### AIM OF THE TASK
Copy word for word, please, the lines of the entries below running from the one containing "- Marked by" to the one containing "- About the", both ends included.

Dataset items
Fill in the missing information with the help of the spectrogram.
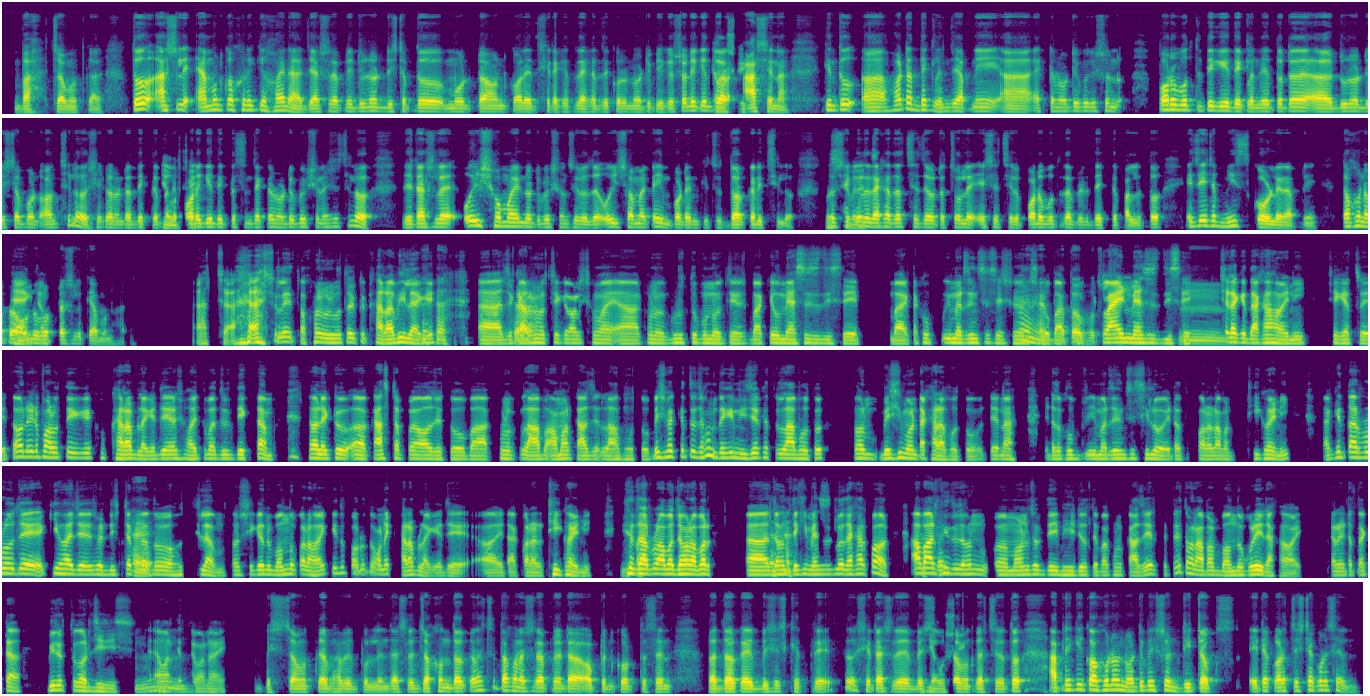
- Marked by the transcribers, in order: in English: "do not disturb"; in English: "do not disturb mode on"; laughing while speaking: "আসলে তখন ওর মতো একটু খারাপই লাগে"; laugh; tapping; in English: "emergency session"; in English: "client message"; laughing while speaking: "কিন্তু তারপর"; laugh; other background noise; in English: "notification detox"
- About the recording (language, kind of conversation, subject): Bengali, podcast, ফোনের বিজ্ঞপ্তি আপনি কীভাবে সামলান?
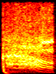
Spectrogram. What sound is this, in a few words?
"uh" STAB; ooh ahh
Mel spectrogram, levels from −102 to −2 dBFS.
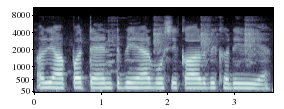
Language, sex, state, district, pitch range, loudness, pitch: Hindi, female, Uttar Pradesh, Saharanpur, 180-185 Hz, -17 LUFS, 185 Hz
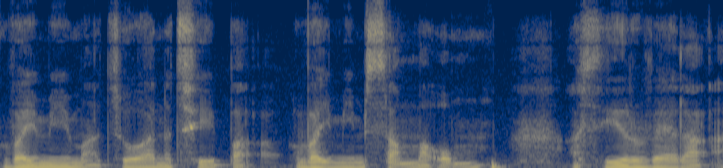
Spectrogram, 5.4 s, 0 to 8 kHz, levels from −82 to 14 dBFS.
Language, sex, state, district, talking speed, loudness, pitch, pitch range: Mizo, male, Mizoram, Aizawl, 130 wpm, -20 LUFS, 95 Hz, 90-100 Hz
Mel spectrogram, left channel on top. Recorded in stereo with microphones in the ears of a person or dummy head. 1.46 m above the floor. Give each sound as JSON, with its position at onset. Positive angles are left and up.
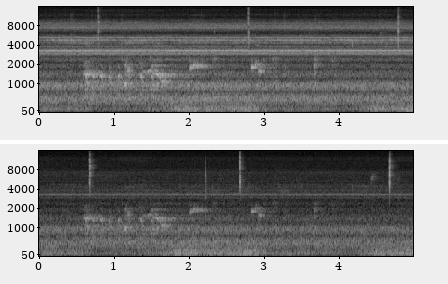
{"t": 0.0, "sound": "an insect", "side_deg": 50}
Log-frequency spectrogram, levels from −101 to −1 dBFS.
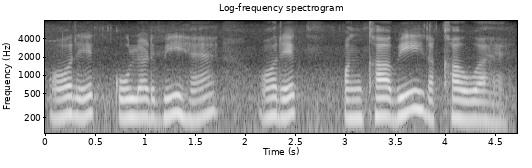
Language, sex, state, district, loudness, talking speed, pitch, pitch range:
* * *
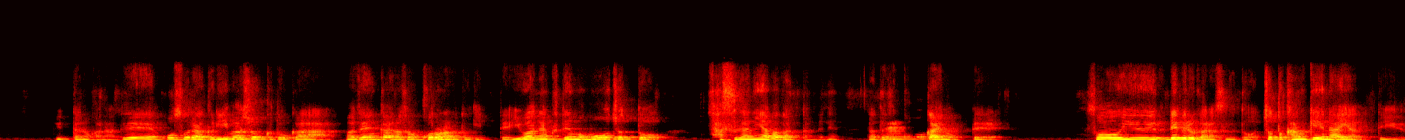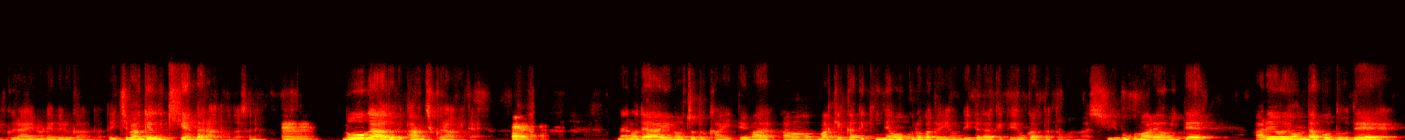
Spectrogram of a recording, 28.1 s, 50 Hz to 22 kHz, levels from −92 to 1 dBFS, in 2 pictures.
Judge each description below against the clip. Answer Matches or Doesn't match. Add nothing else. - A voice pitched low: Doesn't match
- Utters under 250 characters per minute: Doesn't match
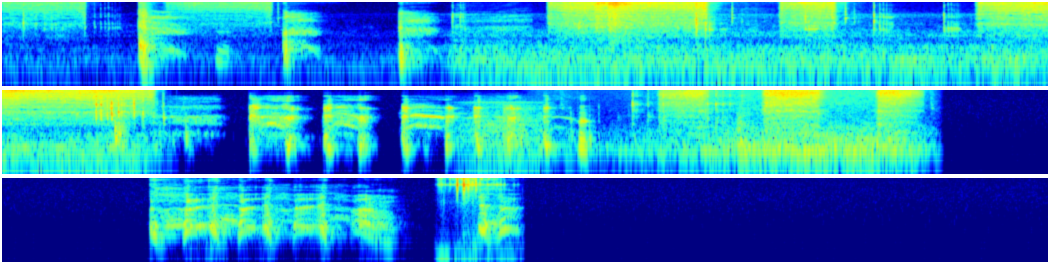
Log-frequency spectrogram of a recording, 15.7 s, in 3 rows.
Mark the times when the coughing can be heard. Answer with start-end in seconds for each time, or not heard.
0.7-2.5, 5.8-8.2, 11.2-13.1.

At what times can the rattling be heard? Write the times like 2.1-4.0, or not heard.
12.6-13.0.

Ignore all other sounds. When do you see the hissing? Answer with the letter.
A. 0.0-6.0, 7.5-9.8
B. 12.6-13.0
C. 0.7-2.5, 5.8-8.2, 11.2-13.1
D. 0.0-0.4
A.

### YOUR RESPONSE
- Marked by the transcribers, in order: in English: "do not disturb"; in English: "do not disturb mode on"; laughing while speaking: "আসলে তখন ওর মতো একটু খারাপই লাগে"; laugh; tapping; in English: "emergency session"; in English: "client message"; laughing while speaking: "কিন্তু তারপর"; laugh; other background noise; in English: "notification detox"
- About the recording (language, kind of conversation, subject): Bengali, podcast, ফোনের বিজ্ঞপ্তি আপনি কীভাবে সামলান?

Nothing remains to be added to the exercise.